The European Parliament’s decision to exclude the nuclear energy sector from the list of investments that can benefit from the EU’s green investment label will have consequences for the sector, particularly in France. EURACTIV France reports.
Financing the energy transition is undoubtedly one of the major challenges of our century. To give itself the means to achieve its ambition, “the European Parliament recently voted in favour of a sustainable finance taxonomy project that defines a framework for activities considered environmental or green,” explained Nicolas Redon, Novethic’s green finance expert.
The main aim is to ensure capital flows are increasingly directed towards a low-carbon economy because the needs are so colossal.
On the basis of work carried out by the EU High-Level Expert Group on Sustainable Finance (HLEG), the European Court of Auditors estimated that the cost of the energy transition in Europe between 2021 and 2030 would reach more than €1 trillion per year.
Directing capital flows towards a low-carbon economy
Investments in fossil fuels and nuclear energy are no longer part of sustainable finance and hence kept away from the financing needs of the transition.

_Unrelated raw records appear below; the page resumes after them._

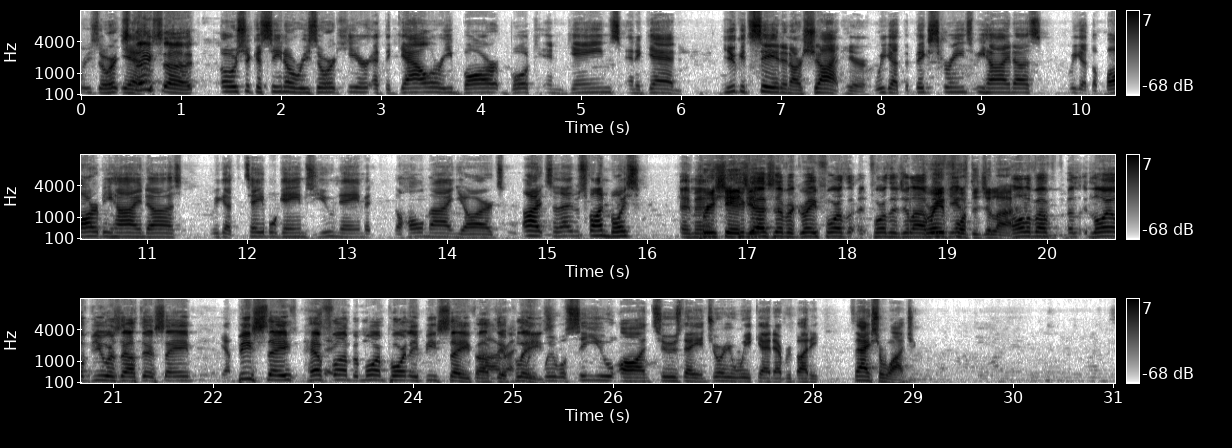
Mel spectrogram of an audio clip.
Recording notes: Philadelphia: Live From Ocean Casino Resort for the Grand Opening of The Gallery!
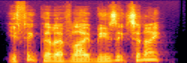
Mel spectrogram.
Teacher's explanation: Tonight, the T stops in my throat.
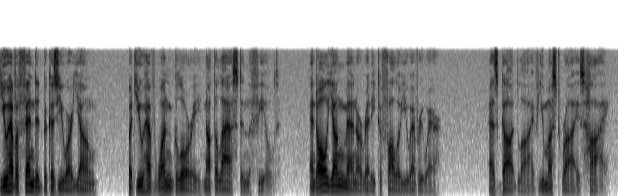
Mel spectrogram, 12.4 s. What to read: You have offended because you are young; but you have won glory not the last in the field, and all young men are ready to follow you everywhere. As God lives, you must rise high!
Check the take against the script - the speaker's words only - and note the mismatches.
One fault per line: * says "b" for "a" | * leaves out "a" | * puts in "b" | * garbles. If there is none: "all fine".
* says "live" for "lives"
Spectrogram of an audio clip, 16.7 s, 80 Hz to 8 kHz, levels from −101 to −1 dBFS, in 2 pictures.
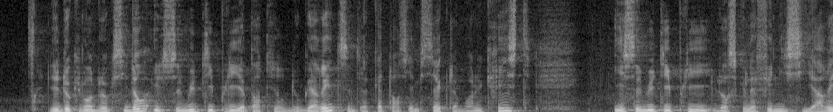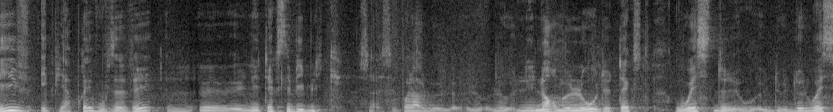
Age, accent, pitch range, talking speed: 60-79, French, 95-130 Hz, 175 wpm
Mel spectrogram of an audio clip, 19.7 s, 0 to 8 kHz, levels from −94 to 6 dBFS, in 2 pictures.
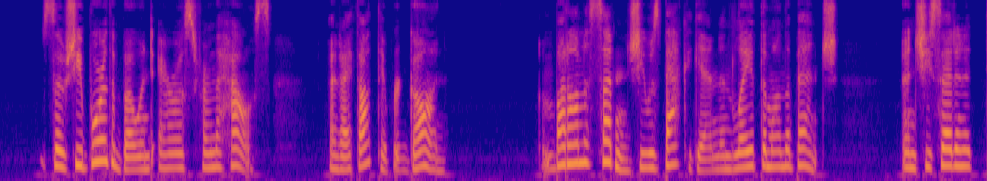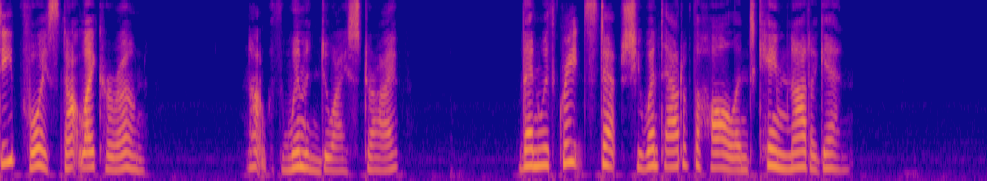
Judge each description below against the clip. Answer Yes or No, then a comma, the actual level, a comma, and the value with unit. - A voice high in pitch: Yes, high, 245 Hz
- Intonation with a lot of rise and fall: No, average, 4.0 semitones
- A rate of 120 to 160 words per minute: No, average, 185 wpm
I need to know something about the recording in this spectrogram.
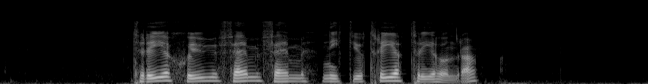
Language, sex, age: Swedish, male, 29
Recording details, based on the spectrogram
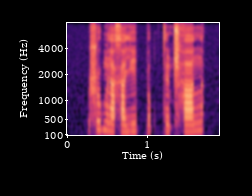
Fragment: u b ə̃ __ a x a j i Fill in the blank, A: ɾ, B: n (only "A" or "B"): A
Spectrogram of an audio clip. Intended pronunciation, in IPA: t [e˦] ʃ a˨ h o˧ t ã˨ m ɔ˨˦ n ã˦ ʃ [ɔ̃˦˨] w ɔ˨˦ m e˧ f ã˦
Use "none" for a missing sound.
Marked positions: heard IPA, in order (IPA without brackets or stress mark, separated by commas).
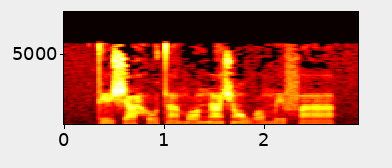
e˧, ɔ̃˦˨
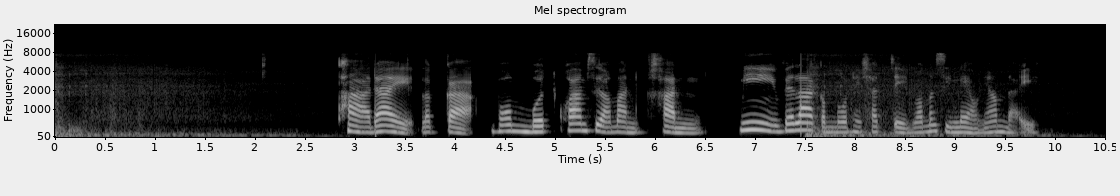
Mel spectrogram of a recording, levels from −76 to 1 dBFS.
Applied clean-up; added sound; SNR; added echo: none; Boom; 18 dB; none.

In the same vein, the European Commission is working on a “European green investment label that would make it easier to channel investment funds into clean energy by the end of 2020”, added Nicolas Redon.
Logically, the new taxonomy set up by the EU should help stimulate the supply of sustainable financial products, and therefore the sums invested in clean energies.
A decision with consequences for the sector
The European decision is not without debate. For example, a recent report published by the International Energy Agency (IEA) urges developed countries to extend the life of their nuclear power plants for electricity production.
Otherwise, the energy transition would be more complex to implement, with millions of tonnes of carbon dioxide (CO2) being released into the atmosphere.
This plea can be explained by the current situation: according to Eurostat data, atom-smashing is the leading low-carbon source of electricity in Europe ahead of hydropower.
However, reducing the lifespan of a nuclear power plant requires heavy investments that risk being penalised by the EU’s taxonomy.
This is particularly true in France where the majority of electricity is still produced by nuclear power plants according to the British think-thank Sandbag.
As a result, a gradual shutdown of their production capacity would undoubtedly require massive investments in green energy such as solar and wind power in order to meet consumer needs.
This would also have consequences for households and businesses because “this scenario of forced development of renewable energies could harm consumers because of the increase in electricity costs,” the IEA report states.
In the next five years, about half of France’s nuclear reactors will turn 40-years-old. To continue operating, they will have to be renovated at a cost of around €55 billion by 2025, according to EDF and nearly €100 billion by 2030, according to a recent report by the court of auditors.
These are considerable sums for the group whose market capitalisation amounts to several tens of billions of euros.